[[ RECORD EXTRACTS open ]]
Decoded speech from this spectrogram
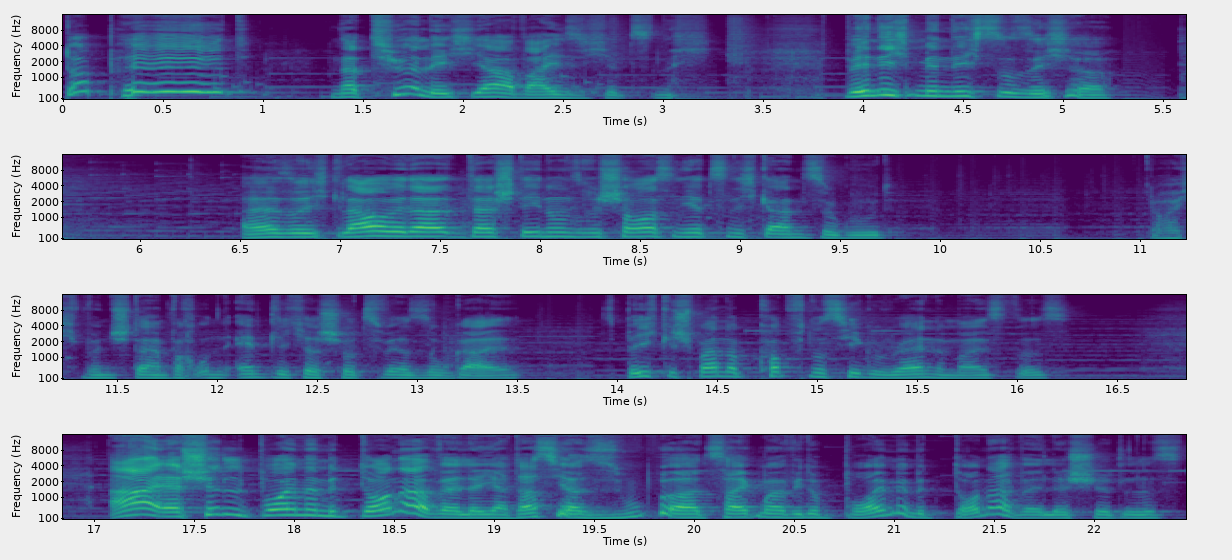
Doppelt! Natürlich, ja, weiß ich jetzt nicht. Bin ich mir nicht so sicher. Also ich glaube, da, da stehen unsere Chancen jetzt nicht ganz so gut. Oh, ich wünschte einfach, unendlicher Schutz wäre so geil. Jetzt bin ich gespannt, ob Kopfnuss hier gerandomized ist. Ah, er schüttelt Bäume mit Donnerwelle. Ja, das ist ja super. Zeig mal, wie du Bäume mit Donnerwelle schüttelst.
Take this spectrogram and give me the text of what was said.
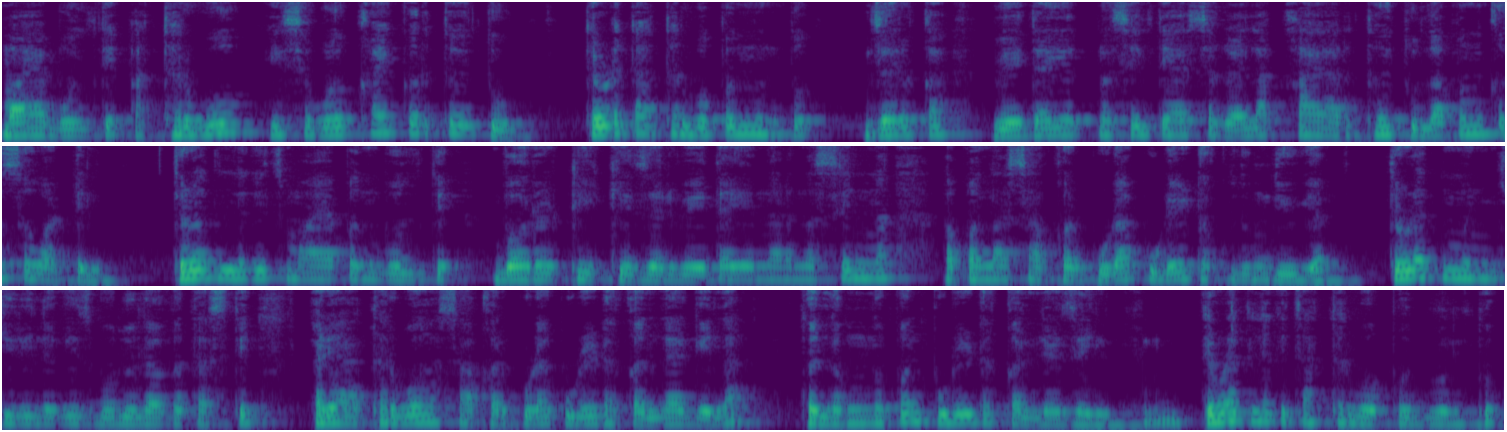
माया बोलते अथर्व हे सगळं काय करतोय तू? तेवढ्यात अथर्व पण म्हणतो जर का वेदा येत नसेल त्या सगळ्याला काय अर्थ आहे? तुला पण कसं वाटेल? तेवढ्यात लगेच माया पण बोलते बरं ठीक आहे जर वेदा येणार नसेल ना आपण हा साखरपुडा पुढे ढकलून देऊया तेवढ्यात मंजिरी लगेच बोलू लागत असते अरे अथर्व हा साखरपुडा पुढे ढकलला गेला तर लग्न पण पुढे ढकलले जाईल. तेवढ्यात लगेच अथर्व पण बोलतो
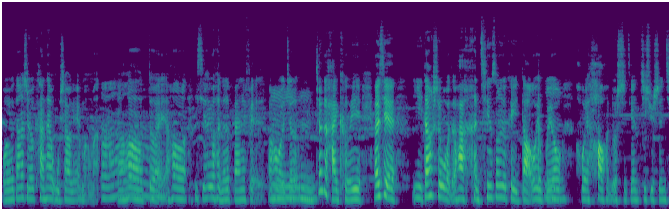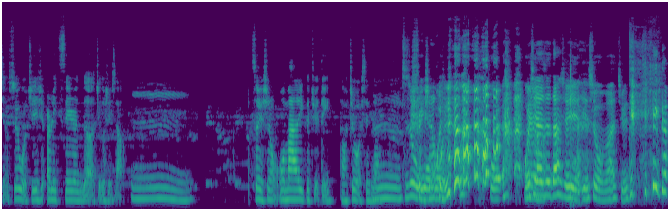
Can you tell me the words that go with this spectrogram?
我当时又看它武校联盟嘛，啊，然后对，然后一些有很多的 benefit，然后我觉得嗯嗯这个还可以，而且以当时我的话很轻松就可以到，我也不用嗯。会耗很多时间继续申请，所以我直接是 early decision 的这个学校，嗯所以是我妈的一个决定导致我现在嗯，其实我水深我火热。我 我现在啊这大学也也是我妈决定的，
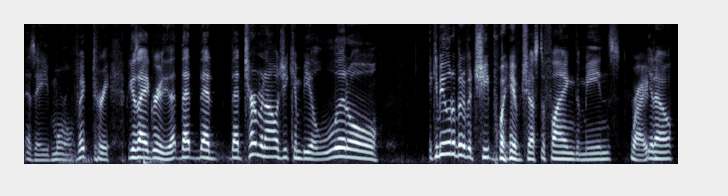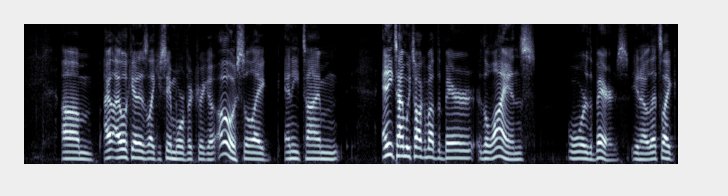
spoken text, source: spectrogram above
as a moral victory because I agree with you that that that that terminology can be a little it can be a little bit of a cheap way of justifying the means. Right. You know? Um I, I look at it as like you say more victory I go, oh, so like anytime anytime we talk about the bear the lions or the bears, you know, that's like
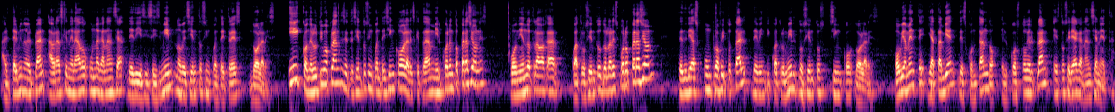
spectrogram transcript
al término del plan habrás generado una ganancia de 16.953 dólares. Y con el último plan de 755 dólares que te dan 1040 operaciones, poniendo a trabajar 400 dólares por operación, tendrías un profit total de 24.205 dólares. Obviamente, ya también descontando el costo del plan, esto sería ganancia neta.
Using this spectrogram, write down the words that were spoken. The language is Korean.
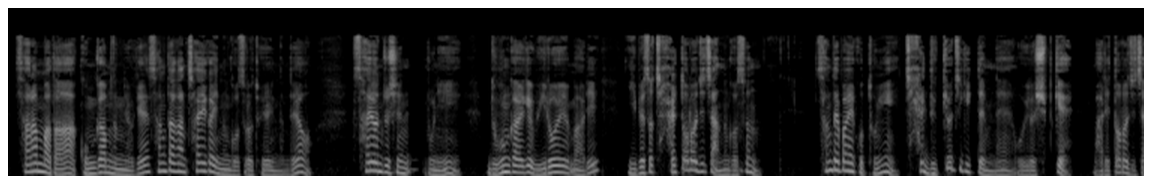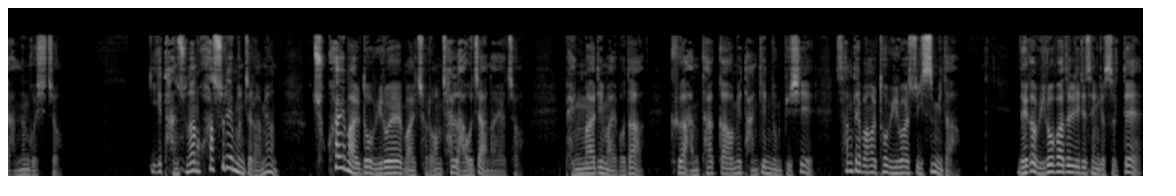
사람마다 공감 능력에 상당한 차이가 있는 것으로 되어 있는데요. 사연 주신 분이 누군가에게 위로의 말이 입에서 잘 떨어지지 않는 것은 상대방의 고통이 잘 느껴지기 때문에 오히려 쉽게 말이 떨어지지 않는 것이죠. 이게 단순한 화술의 문제라면 축하의 말도 위로의 말처럼 잘 나오지 않아야죠. 백마디 말보다 그 안타까움이 담긴 눈빛이 상대방을 더 위로할 수 있습니다. 내가 위로받을 일이 생겼을 때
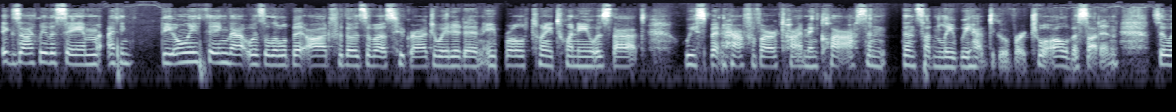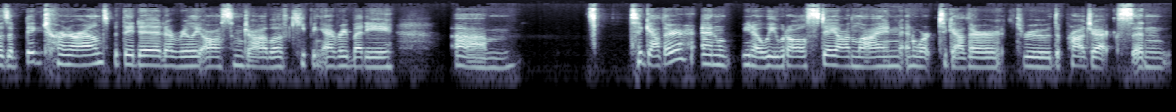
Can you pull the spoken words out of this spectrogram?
exactly the same. I think the only thing that was a little bit odd for those of us who graduated in April 2020 was that we spent half of our time in class and then suddenly we had to go virtual all of a sudden. So it was a big turnaround, but they did a really awesome job of keeping everybody um, together. And, you know, we would all stay online and work together through the projects and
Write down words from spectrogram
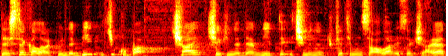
destek alarak günde 1-2 kupa çay şeklinde demleyip de içiminin tüketimini sağlar isek şayet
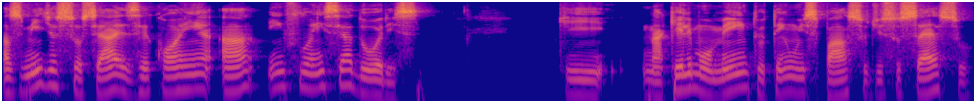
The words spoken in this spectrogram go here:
as mídias sociais recorrem a influenciadores que naquele momento têm um espaço de sucesso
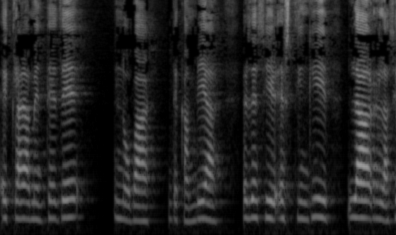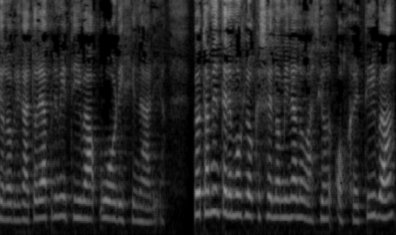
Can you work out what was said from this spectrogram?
eh, claramente de innovar, de cambiar es decir, extinguir la relación obligatoria primitiva u originaria. Pero también tenemos lo que se denomina novación objetiva,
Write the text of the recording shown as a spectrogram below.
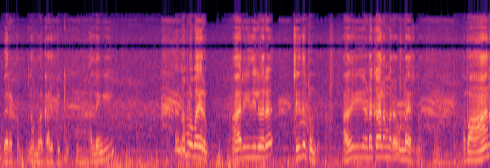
വരട്ടും നമ്മളെ കളിപ്പിക്കും. അല്ലെങ്കിൽ നമ്മൾ വയറും ആ രീതിയിൽ വരെ ചെയ്തിട്ടുണ്ട്. അത് ഈ ഇടക്കാലം വരെ ഉണ്ടായിരുന്നു. അപ്പോൾ ആന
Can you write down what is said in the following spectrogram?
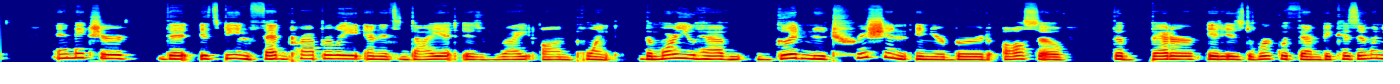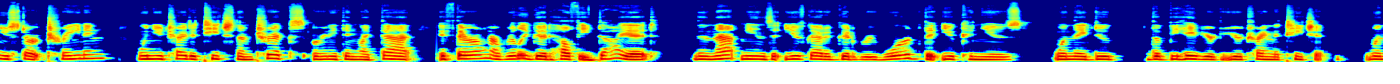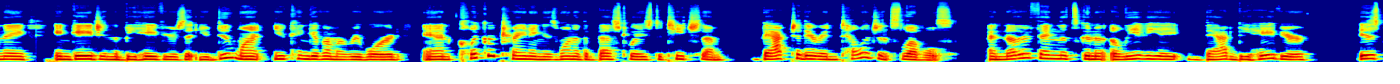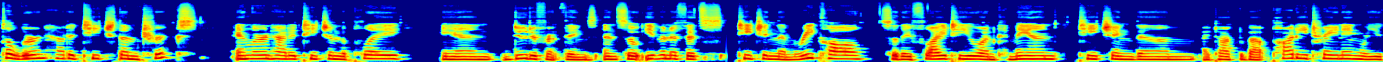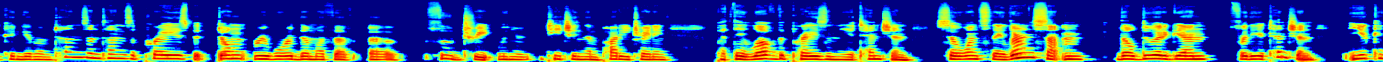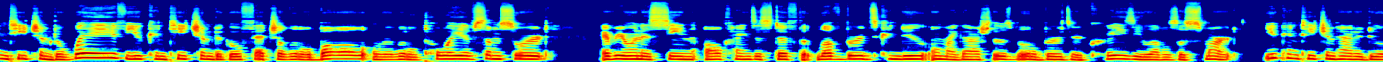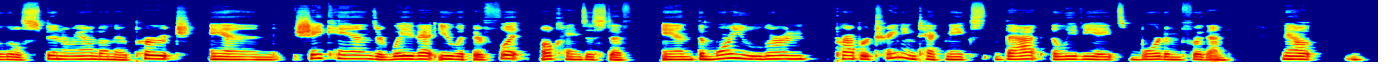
and make sure that it's being fed properly and its diet is right on point. The more you have good nutrition in your bird, also, the better it is to work with them because then when you start training, when you try to teach them tricks or anything like that, if they're on a really good healthy diet, then that means that you've got a good reward that you can use when they do the behavior you're trying to teach it. When they engage in the behaviors that you do want, you can give them a reward. And clicker training is one of the best ways to teach them back to their intelligence levels. Another thing that's going to alleviate bad behavior is to learn how to teach them tricks and learn how to teach them to play and do different things. And so, even if it's teaching them recall, so they fly to you on command, teaching them, I talked about potty training, where you can give them tons and tons of praise, but don't reward them with a, a food treat when you're teaching them potty training. But they love the praise and the attention. So, once they learn something, they'll do it again for the attention. You can teach them to wave, you can teach them to go fetch a little ball or a little toy of some sort Everyone has seen all kinds of stuff that lovebirds can do. Oh my gosh, those little birds are crazy levels of smart. You can teach them how to do a little spin around on their perch and shake hands or wave at you with their foot, all kinds of stuff. And the more you learn proper training techniques, that alleviates boredom for them. Now,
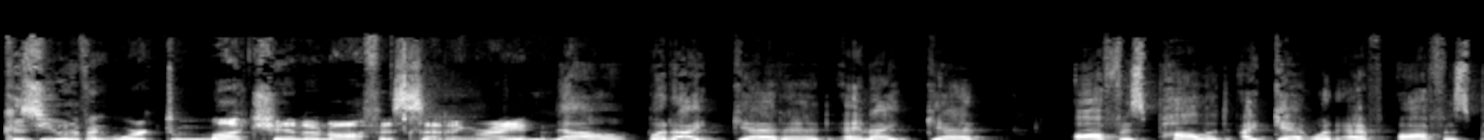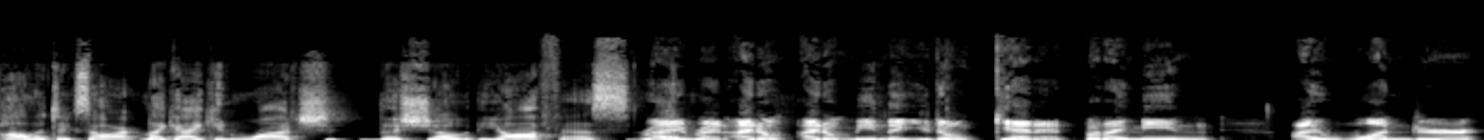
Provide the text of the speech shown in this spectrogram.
because you haven't worked much in an office setting, right? No, but I get it, and I get office polit. I get what F- office politics are. Like I can watch the show The Office. Right, and- right. I don't I don't mean that you don't get it, but I mean I wonder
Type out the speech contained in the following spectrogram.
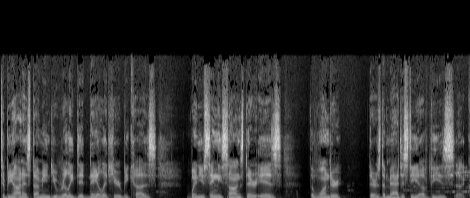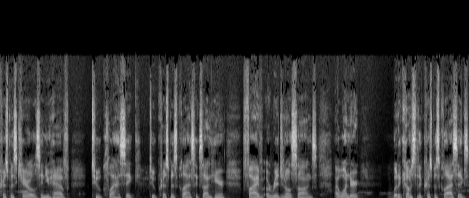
to be honest, I mean, you really did nail it here because when you sing these songs, there is the wonder, there's the majesty of these uh, Christmas carols, and you have two classic, two Christmas classics on here, five original songs. I wonder when it comes to the Christmas classics,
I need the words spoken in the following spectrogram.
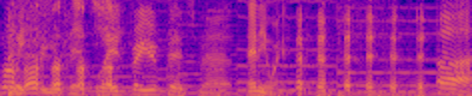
Wait for your pitch. Wait for your pitch, Matt. Anyway, ah,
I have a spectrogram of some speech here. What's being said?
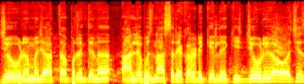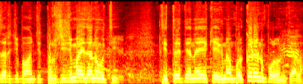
जेवढं म्हणजे आतापर्यंत त्यानं आणल्यापासून असं रेकॉर्ड केलं की जेवढी गावाशेजारची भावांची तुळशीची मैदानं होती तिथं त्यानं एक एक नंबर कडन पळून केला.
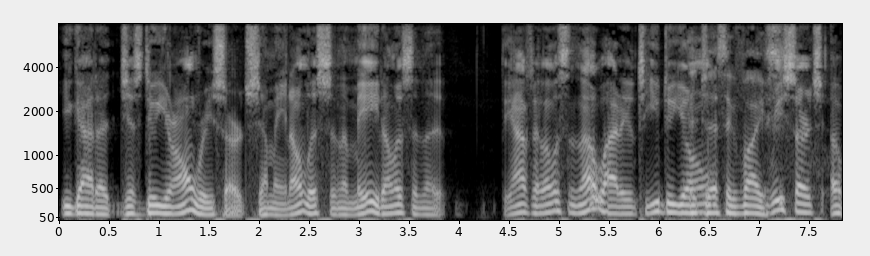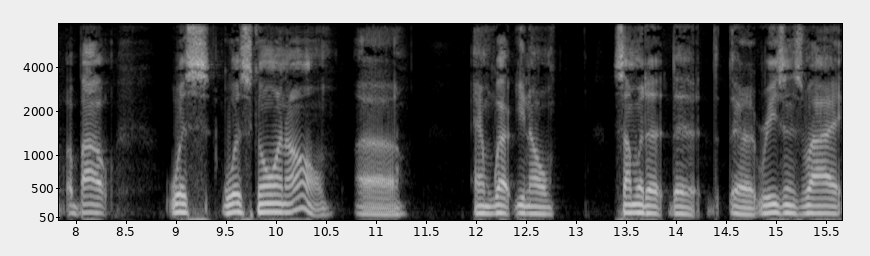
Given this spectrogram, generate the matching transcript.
you gotta just do your own research. I mean, don't listen to me. Don't listen to the answer. Don't listen to nobody until you do your own Just advice. research a- about what's what's going on uh, and what you know some of the, the the reasons why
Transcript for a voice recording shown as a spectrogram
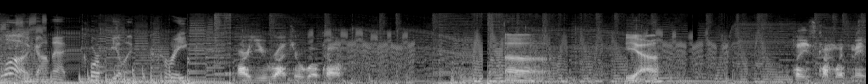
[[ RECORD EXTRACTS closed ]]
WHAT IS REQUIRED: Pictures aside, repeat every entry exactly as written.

OUTPUT FOR THIS EXERCISE:
Decoded speech from this spectrogram
Doppelt! Natürlich, ja, weiß ich jetzt nicht. Bin ich mir nicht so sicher. Also ich glaube, da, da stehen unsere Chancen jetzt nicht ganz so gut. Oh, ich wünschte einfach, unendlicher Schutz wäre so geil. Jetzt bin ich gespannt, ob Kopfnuss hier gerandomized ist. Ah, er schüttelt Bäume mit Donnerwelle. Ja, das ist ja super. Zeig mal, wie du Bäume mit Donnerwelle schüttelst.
Take this spectrogram and give me the text of what was said.
माया बोलते अथर्व हे सगळं काय करतोय तू? तेवढ्यात अथर्व पण म्हणतो जर का वेदा येत नसेल त्या सगळ्याला काय अर्थ आहे? तुला पण कसं वाटेल? तेवढ्यात लगेच माया पण बोलते बरं ठीक आहे जर वेदा येणार नसेल ना आपण हा साखरपुडा पुढे ढकलून देऊया तेवढ्यात मंजिरी लगेच बोलू लागत असते अरे अथर्व हा साखरपुडा पुढे ढकलला गेला तर लग्न पण पुढे ढकलले जाईल. तेवढ्यात लगेच अथर्व पण बोलतो
Can you tell me the words that go with this spectrogram?
我当时又看它武校联盟嘛，啊，然后对，然后一些有很多的 benefit，然后我觉得嗯嗯这个还可以，而且以当时我的话很轻松就可以到，我也不用嗯。会耗很多时间继续申请，所以我直接是 early decision 的这个学校，嗯所以是我妈的一个决定导致我现在嗯，其实我水深我火热。我 我现在啊这大学也也是我妈决定的，
spoken text, source: spectrogram above
as a moral victory because I agree with you that that that that terminology can be a little it can be a little bit of a cheap way of justifying the means. Right. You know? Um I, I look at it as like you say more victory I go, oh, so like anytime anytime we talk about the bear the lions or the bears, you know, that's like
spectrogram transcript
al término del plan habrás generado una ganancia de 16.953 dólares. Y con el último plan de 755 dólares que te dan 1040 operaciones, poniendo a trabajar 400 dólares por operación, tendrías un profit total de 24.205 dólares. Obviamente, ya también descontando el costo del plan, esto sería ganancia neta.
Using this spectrogram, write down the words that were spoken. The language is Korean.
사람마다 공감 능력에 상당한 차이가 있는 것으로 되어 있는데요. 사연 주신 분이 누군가에게 위로의 말이 입에서 잘 떨어지지 않는 것은 상대방의 고통이 잘 느껴지기 때문에 오히려 쉽게 말이 떨어지지 않는 것이죠. 이게 단순한 화술의 문제라면 축하의 말도 위로의 말처럼 잘 나오지 않아야죠. 백마디 말보다 그 안타까움이 담긴 눈빛이 상대방을 더 위로할 수 있습니다. 내가 위로받을 일이 생겼을 때
Can you pull the spoken words out of this spectrogram?
exactly the same. I think the only thing that was a little bit odd for those of us who graduated in April 2020 was that we spent half of our time in class and then suddenly we had to go virtual all of a sudden. So it was a big turnaround, but they did a really awesome job of keeping everybody um, together. And, you know, we would all stay online and work together through the projects and
Write down words from spectrogram
destek alarak günde 1-2 kupa çay şeklinde demleyip de içiminin tüketimini sağlar isek şayet
The words spoken in this spectrogram go here:
as mídias sociais recorrem a influenciadores que naquele momento têm um espaço de sucesso
Can you work out what was said from this spectrogram?
eh, claramente de innovar, de cambiar es decir, extinguir la relación obligatoria primitiva u originaria. Pero también tenemos lo que se denomina novación objetiva,
Write the text of the recording shown as a spectrogram below.
വരട്ടും നമ്മളെ കളിപ്പിക്കും. അല്ലെങ്കിൽ നമ്മൾ വയറും ആ രീതിയിൽ വരെ ചെയ്തിട്ടുണ്ട്. അത് ഈ ഇടക്കാലം വരെ ഉണ്ടായിരുന്നു. അപ്പോൾ ആന
Can you write down what is said in the following spectrogram?
and make sure that it's being fed properly and its diet is right on point. The more you have good nutrition in your bird, also, the better it is to work with them because then when you start training, when you try to teach them tricks or anything like that, if they're on a really good healthy diet, then that means that you've got a good reward that you can use when they do the behavior you're trying to teach it. When they engage in the behaviors that you do want, you can give them a reward. And clicker training is one of the best ways to teach them back to their intelligence levels. Another thing that's going to alleviate bad behavior is to learn how to teach them tricks and learn how to teach them to play and do different things. And so, even if it's teaching them recall, so they fly to you on command, teaching them, I talked about potty training, where you can give them tons and tons of praise, but don't reward them with a, a food treat when you're teaching them potty training. But they love the praise and the attention. So, once they learn something, they'll do it again for the attention. You can teach them to wave, you can teach them to go fetch a little ball or a little toy of some sort Everyone has seen all kinds of stuff that lovebirds can do. Oh my gosh, those little birds are crazy levels of smart. You can teach them how to do a little spin around on their perch and shake hands or wave at you with their foot, all kinds of stuff. And the more you learn proper training techniques, that alleviates boredom for them. Now,
Provide the text of the speech shown in this spectrogram.
because you haven't worked much in an office setting, right? No, but I get it, and I get office polit. I get what F- office politics are. Like I can watch the show The Office. Right, and- right. I don't I don't mean that you don't get it, but I mean I wonder
Type out the speech contained in the following spectrogram.
to be honest, I mean, you really did nail it here because when you sing these songs, there is the wonder, there's the majesty of these uh, Christmas carols, and you have two classic, two Christmas classics on here, five original songs. I wonder when it comes to the Christmas classics,
I need the words spoken in the following spectrogram.
Wait for your pitch. Wait for your pitch, Matt. Anyway, ah,
I have a spectrogram of some speech here. What's being said?
जेवढं म्हणजे आतापर्यंत त्यानं आणल्यापासून असं रेकॉर्ड केलं की जेवढी गावाशेजारची भावांची तुळशीची मैदानं होती तिथं त्यानं एक एक नंबर कडन पळून केला.
Given this spectrogram, generate the matching transcript.
you gotta just do your own research. I mean, don't listen to me. Don't listen to the answer. Don't listen to nobody until you do your own Just advice. research a- about what's what's going on uh, and what you know some of the, the the reasons why
Transcript for a voice recording shown as a spectrogram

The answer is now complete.